◆ **Dataset excerpts**

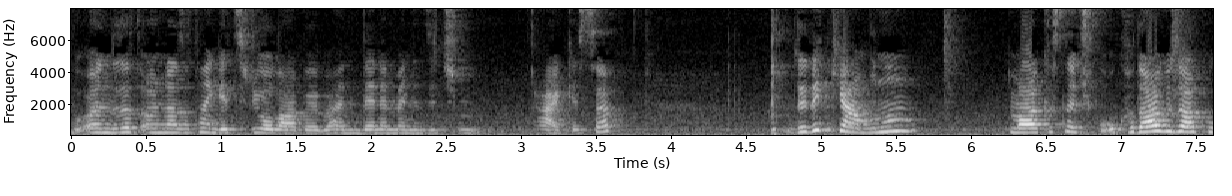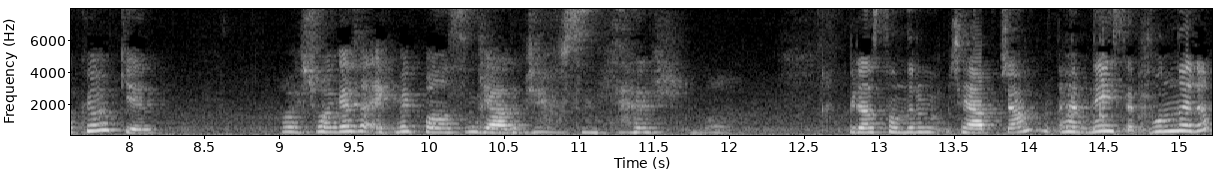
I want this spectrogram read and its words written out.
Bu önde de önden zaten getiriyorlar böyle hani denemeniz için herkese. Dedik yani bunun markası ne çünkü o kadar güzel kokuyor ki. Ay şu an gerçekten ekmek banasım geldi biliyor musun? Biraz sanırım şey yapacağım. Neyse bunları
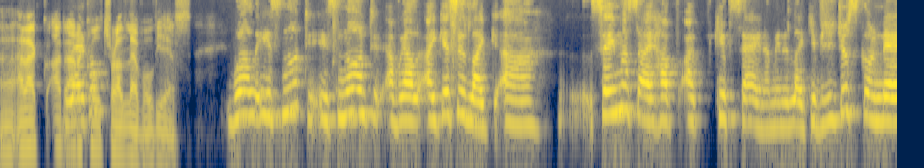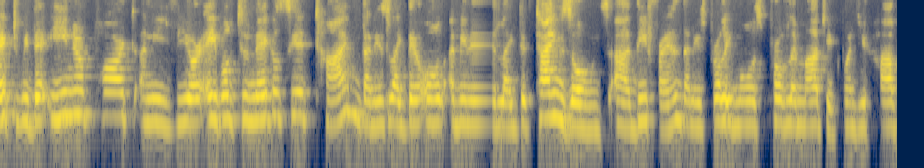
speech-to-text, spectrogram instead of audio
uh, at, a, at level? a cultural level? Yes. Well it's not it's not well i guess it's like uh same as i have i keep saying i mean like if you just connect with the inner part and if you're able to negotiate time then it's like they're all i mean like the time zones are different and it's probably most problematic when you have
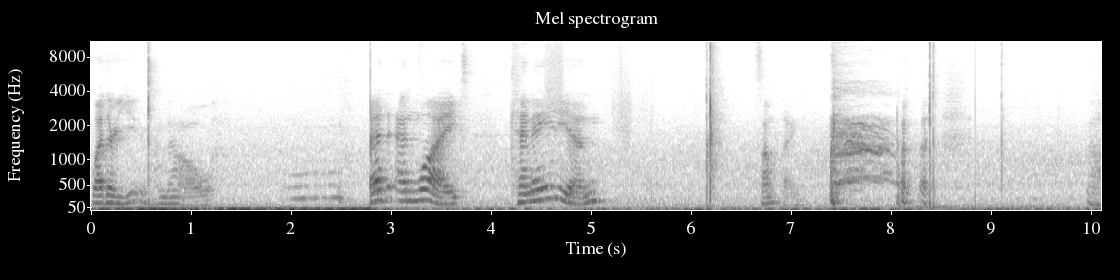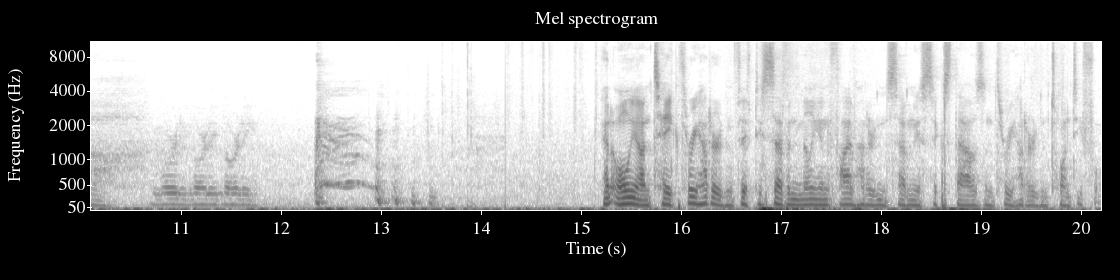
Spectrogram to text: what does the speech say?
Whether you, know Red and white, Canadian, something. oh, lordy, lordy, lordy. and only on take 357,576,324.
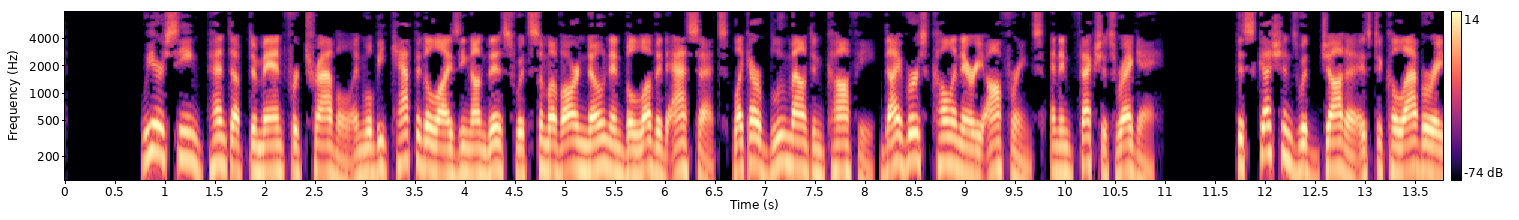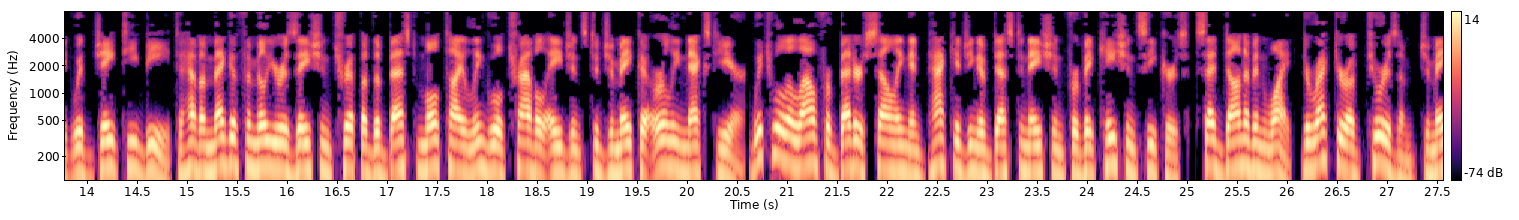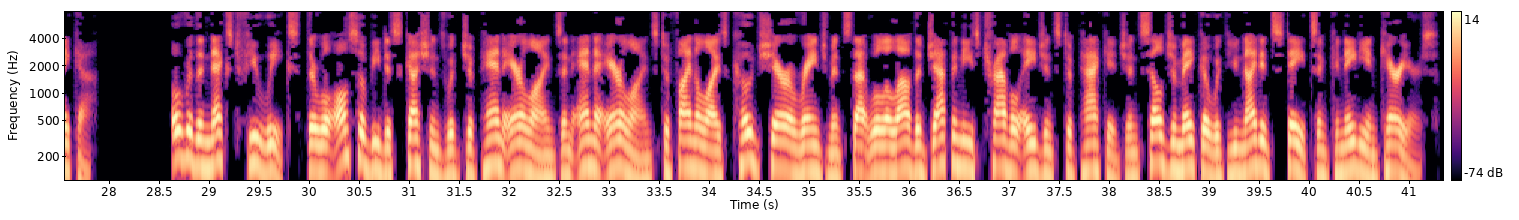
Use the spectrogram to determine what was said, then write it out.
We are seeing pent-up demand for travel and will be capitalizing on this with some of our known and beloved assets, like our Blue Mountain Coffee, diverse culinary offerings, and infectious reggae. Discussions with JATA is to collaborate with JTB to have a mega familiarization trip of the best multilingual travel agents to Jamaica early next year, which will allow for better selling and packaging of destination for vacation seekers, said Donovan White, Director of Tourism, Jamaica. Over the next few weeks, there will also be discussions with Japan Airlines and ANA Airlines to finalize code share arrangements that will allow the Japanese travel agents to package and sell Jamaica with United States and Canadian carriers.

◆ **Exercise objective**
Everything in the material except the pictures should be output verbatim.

◆ **Exercise result**
I want this spectrogram read and its words written out.
Bu önde de önden zaten getiriyorlar böyle hani denemeniz için herkese. Dedik yani bunun markası ne çünkü o kadar güzel kokuyor ki. Ay şu an gerçekten ekmek banasım geldi biliyor musun? Biraz sanırım şey yapacağım. Neyse bunları
speech-to-text, spectrogram instead of audio
uh, at, a, at level? a cultural level? Yes. Well it's not it's not well i guess it's like uh same as i have i keep saying i mean like if you just connect with the inner part and if you're able to negotiate time then it's like they're all i mean like the time zones are different and it's probably most problematic when you have
Spectrogram to text: what does the speech say?
Whether you, know Red and white, Canadian, something. oh, lordy, lordy, lordy. and only on take 357,576,324.
Use the spectrogram to determine what was said, then write it out.
We are seeing pent-up demand for travel and will be capitalizing on this with some of our known and beloved assets, like our Blue Mountain Coffee, diverse culinary offerings, and infectious reggae. Discussions with JATA is to collaborate with JTB to have a mega familiarization trip of the best multilingual travel agents to Jamaica early next year, which will allow for better selling and packaging of destination for vacation seekers, said Donovan White, Director of Tourism, Jamaica. Over the next few weeks, there will also be discussions with Japan Airlines and ANA Airlines to finalize code share arrangements that will allow the Japanese travel agents to package and sell Jamaica with United States and Canadian carriers.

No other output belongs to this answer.